This was a clinical trial of tumeric to treat patients with symptoms of peptic ulcer. Peptic ulcers in humans occur in the stomach and the duodenum (small intestine attached to the stomach). Forty-five patients, 24 males and 21 females, aged between 16-60 years were included. Twenty-five patients, 18 males and 7 females, were endoscoped; their ulcers located in the duodenal bulb (DB) and gastric (stomach) angulus (GA). The ulcers ranged from 0.5 to 1.5 centimeters in width. Capsules filled with turmeric (300 milligrams each) were given by mouth. They gave 2 capsules five times daily, one half to an hour before the three meals, at 4 pm and at bedtime. After 4 weeks of treatment ulcers were absent in 48% or 12 cases (DB 9 and GA 3). After 8 weeks eighteen cases (DB 13 and GA 5) had no ulcers. Nineteen cases (76%) (DB 14 and GA 5) did not have ulcers after 12 weeks of treatment. The rest, 20 cases, were not found to have ulcers even before treatment. Some were not endoscoped. These 20 seemed to have erosions, gastritis and dyspepsia. They were treated with turmeric capsules for 4 weeks. Their abdominal pain and discomfort satisfactorily lessened in the first and second week. After treatment they could take normal foods instead of soft meals.
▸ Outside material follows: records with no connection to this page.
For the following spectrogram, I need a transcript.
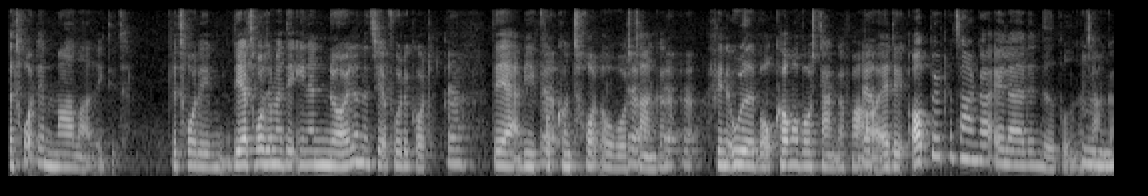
Jeg tror, det er meget, meget vigtigt. Jeg tror, det det, jeg tror simpelthen, det er en af nøglerne til at få det godt. Ja. Det er, at vi får Ja. kontrol over vores Ja, tanker. ja, ja. Finde ud af, hvor kommer vores tanker fra. Ja. Og er det opbyggende tanker, eller er det nedbrydende tanker?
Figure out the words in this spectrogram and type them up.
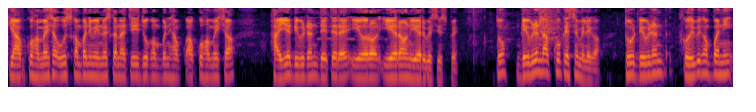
कि आपको हमेशा उस कंपनी में इन्वेस्ट करना चाहिए जो कंपनी आप, आपको हमेशा हाइयर डिविडेंड देते रहे ईयर और ईयर ऑन ईयर बेसिस पे। तो डिविडेंड आपको कैसे मिलेगा? तो डिविडेंड कोई भी कंपनी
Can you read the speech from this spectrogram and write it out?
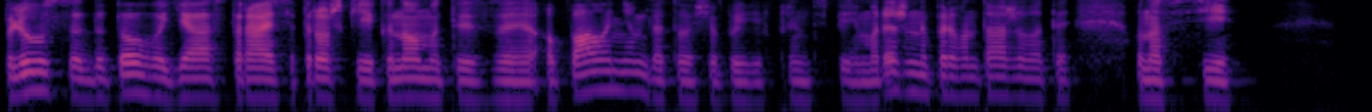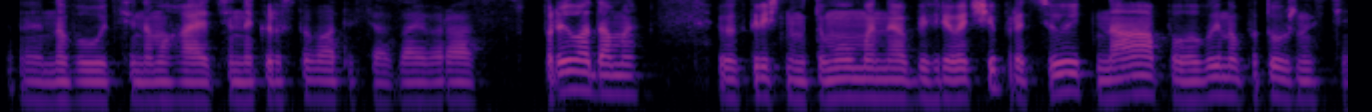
Плюс до того я стараюся трошки економити з опаленням, для того, щоб в принципі, і мережу не перевантажувати. У нас всі на вулиці намагаються не користуватися зайвий раз приладами електричними, тому у мене обігрівачі працюють на половину потужності.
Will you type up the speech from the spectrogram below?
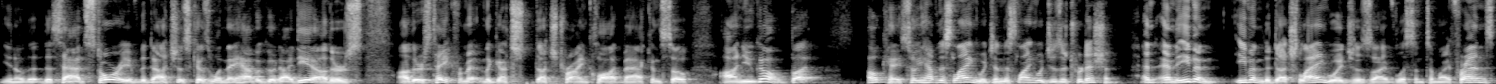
you know the, the sad story of the Dutch is because when they have a good idea, others others take from it, and the Dutch Dutch try and claw it back, and so on you go. But okay, so you have this language, and this language is a tradition, and and even even the Dutch language, as I've listened to my friends,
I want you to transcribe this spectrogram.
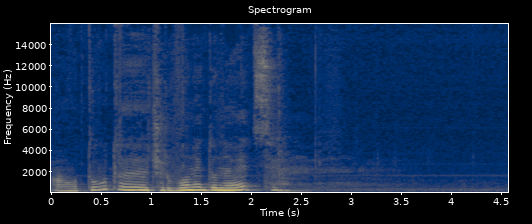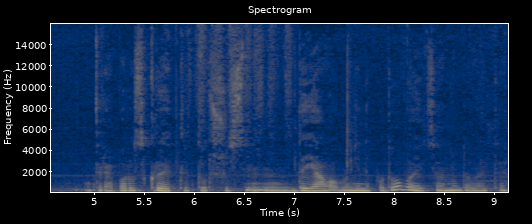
А отут е, червоний донець. Треба розкрити. Тут щось диявол мені не подобається. Ну давайте.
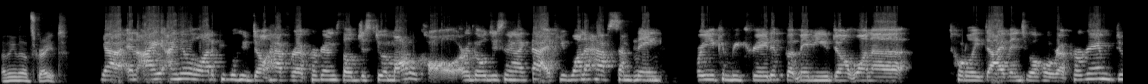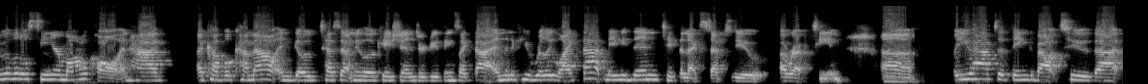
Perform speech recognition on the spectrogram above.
I think that's great. Yeah, and I I know a lot of people who don't have rep programs. They'll just do a model call or they'll do something like that. If you want to have something mm-hmm. where you can be creative, but maybe you don't want to totally dive into a whole rep program, do a little senior model call and have a couple come out and go test out new locations or do things like that. And then if you really like that, maybe then take the next step to do a rep team. Mm-hmm. Um, but you have to think about too that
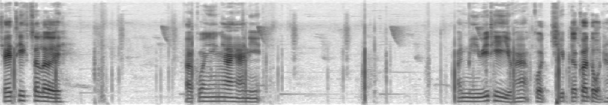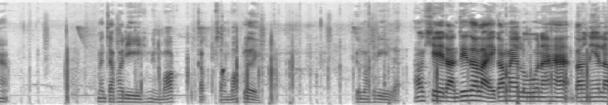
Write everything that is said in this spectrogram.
ใช้ทิกซะเลยปากว่าง่ายๆฮะนี้ มันมีวิธีอยู่ฮะ กดชิปแล้วก็โดดฮะ มันจะพอดีหนึ่งบล็อกกับสองบล็อกเลย คือมาพอดีแหละโอเค ด่านที่เท่าไหร่ก็ไม่รู้นะฮะ ตอนนี้เรา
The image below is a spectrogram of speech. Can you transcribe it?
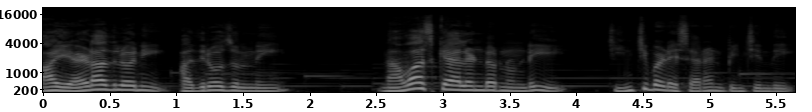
ఆ ఏడాదిలోని పది రోజుల్ని నవాజ్ క్యాలెండర్ నుండి చించిబడేశారనిపించింది.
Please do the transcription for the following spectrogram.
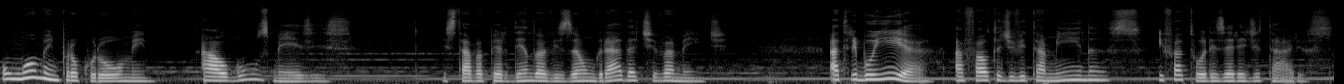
Um homem procurou-me há alguns meses. Estava perdendo a visão gradativamente. Atribuía a falta de vitaminas e fatores hereditários.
Blood studies of all patients, before and after treatment, showed no significant changes in the blood cells, nor in the chemicals and enzymes used to measure liver and kidney health.